Dead radio batteries did Chhattisgarh police in
On record, Maoist guerrillas ambushed them. But the 12 Chhattisgarh policemen who died in Friday’s rebel attack might have paid for a five-day power cut that prevented them from charging their radio batteries.india Updated: Aug 21, 2011 00:46 IST
On record, Maoist guerrillas ambushed them. But the 12 Chhattisgarh policemen who died in Friday’s rebel attack might have paid for a five-day power cut that prevented them from charging their radio batteries.
Policemen patrolling rebel zones in Bhadrakali area of the state’s Bijapur district have been moving about with dead wireless sets because of a power failure since Monday night. Consequently, they have neither been able to communicate among themselves nor with their headquarters.
The rebels are learnt to have taken advantage of the ‘link failure’ and ambushed two police patrols almost simultaneously near Metracheru, 400 km south of state capital Raipur. The first attack was thwarted, but 10 policemen died in the second attack 3 km from Bhadrakali.
Two more succumbed to their injuries on Saturday morning, taking the toll to 12.
“Police stations and our men in the field are finding it hard to keep in touch with each other because of a prolonged power cut for the last five-six days,” said a Bhadrakali-based policeman. “We came to know about the ambush and the casualties only after some policemen escaped from the ambush site and reached Bhadrakali police station.”
“The area frequently sees long power cuts, which leads to immense problem in communication,” Bijapur superintendent of police Rajendra Narayan Das told HT. “But this is just one of the many problems faced by the forces deployed in the remote and far-flung terrain.”
The other factors include inability to operate helicopters due to inclement weather. “The injured could not be airlifted from Bhadrakali to Jagdalpur hospital until 11 am today (Saturday),” said Das.

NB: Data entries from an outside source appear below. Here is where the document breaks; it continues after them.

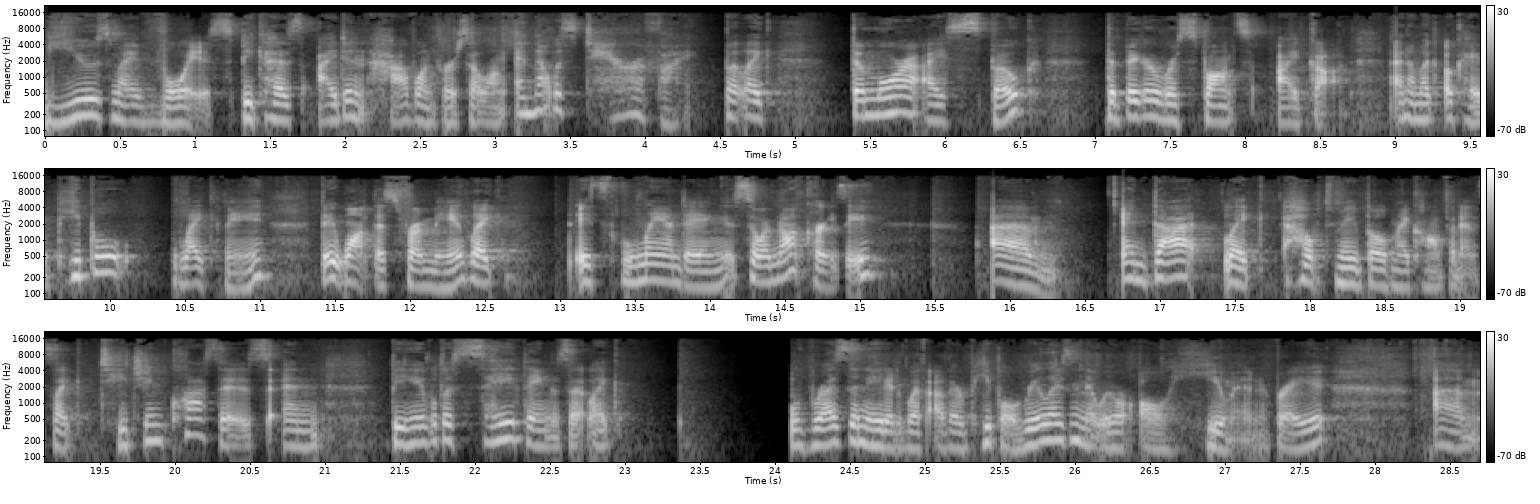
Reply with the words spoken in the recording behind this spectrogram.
use my voice because I didn't have one for so long, and that was terrifying. But like, the more I spoke, the bigger response I got, and I'm like, okay, people like me, they want this from me, like it's landing, so I'm not crazy. Um, and that like helped me build my confidence. Like teaching classes and being able to say things that like resonated with other people realizing that we were all human right? Um,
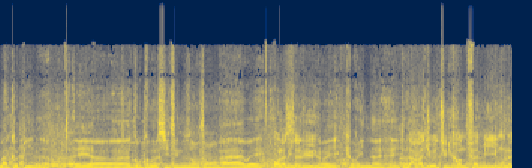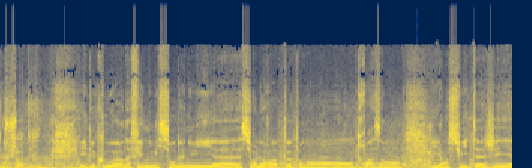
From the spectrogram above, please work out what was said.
ma copine. Et euh, Coco, si tu nous entends. Ah ouais. On la salue. Oui, Corinne. Et la radio est une grande famille, on l'a toujours dit. et du coup, on a fait une émission de nuit euh, sur l'Europe pendant trois ans. Et ensuite, j'ai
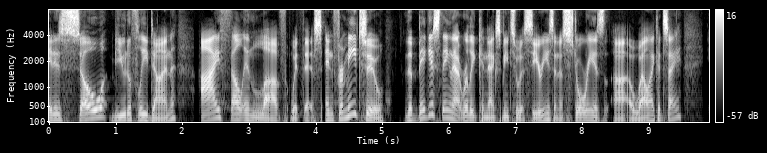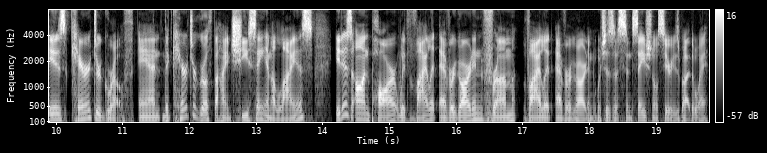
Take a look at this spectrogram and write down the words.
It is so beautifully done. I fell in love with this. And for me, too, the biggest thing that really connects me to a series and a story as uh, well, I could say, is character growth. And the character growth behind Chise and Elias, it is on par with Violet Evergarden from Violet Evergarden, which is a sensational series, by the way.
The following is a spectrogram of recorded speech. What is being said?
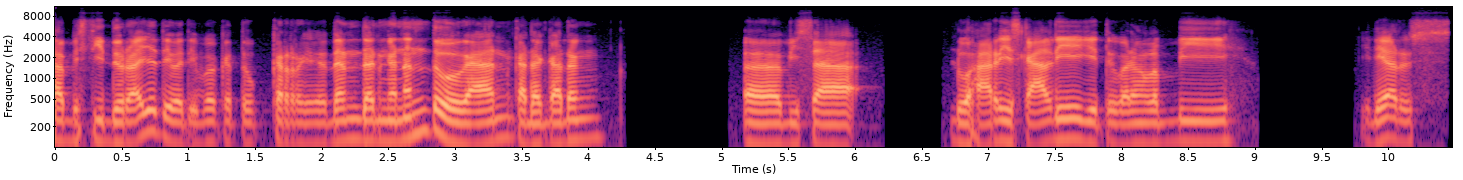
habis tidur aja tiba-tiba ketuker gitu. Dan dan nggak nentu kan. Kadang-kadang eh, bisa dua hari sekali gitu, kadang lebih. Jadi harus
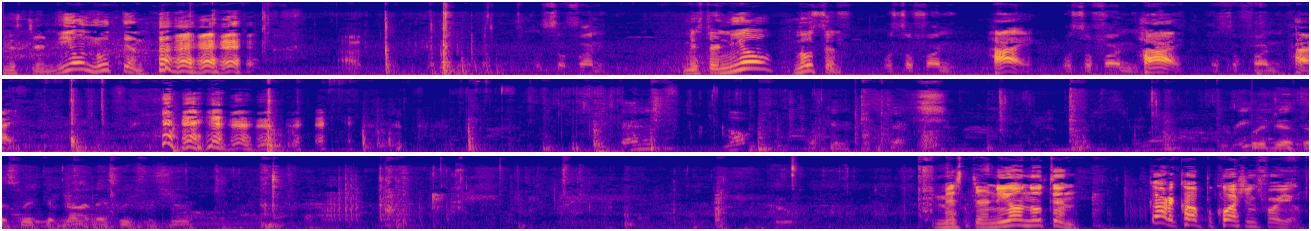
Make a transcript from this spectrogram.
Mr. Neil Newton. What's so funny? Mr. Neil Newton. What's so funny? Hi. What's so funny? Hi. What's so funny? Hi. Speak Spanish? No. Okay, let's check. You? We'll do it this week. If not, next week for sure. Mr. Neil Newton. Got a couple questions for you.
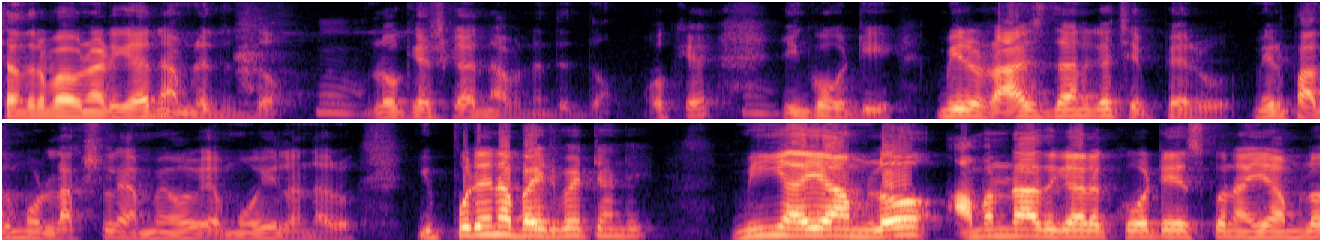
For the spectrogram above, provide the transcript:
చంద్రబాబు నాయుడు గారిని అభినందిద్దాం లోకేష్ గారిని అభినందిద్దాం ఓకే? ఇంకొకటి మీరు రాజధానిగా చెప్పారు మీరు పదమూడు లక్షల ఎంఓ ఎంఓఈలు అన్నారు. ఇప్పుడైనా బయట పెట్టండి. మీ అయాంలో అమర్నాథ్ గారు కోట వేసుకొని అయాంలో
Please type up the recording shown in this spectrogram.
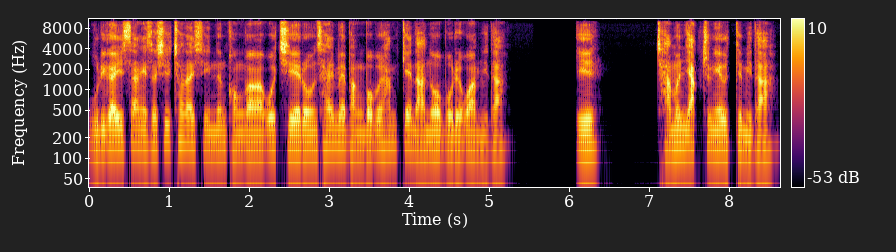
우리가 일상에서 실천할 수 있는 건강하고 지혜로운 삶의 방법을 함께 나누어 보려고 합니다. 1. 잠은 약 중의 으뜸이다.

The Opposition Congress party, meanwhile, blamed the Raman Singh government for not strengthening the intelligence set-up. “The attack once again showed the Maoists had better intelligence network that provides easy information about the movement of the police force,” said former chief minister Ajit Jogi.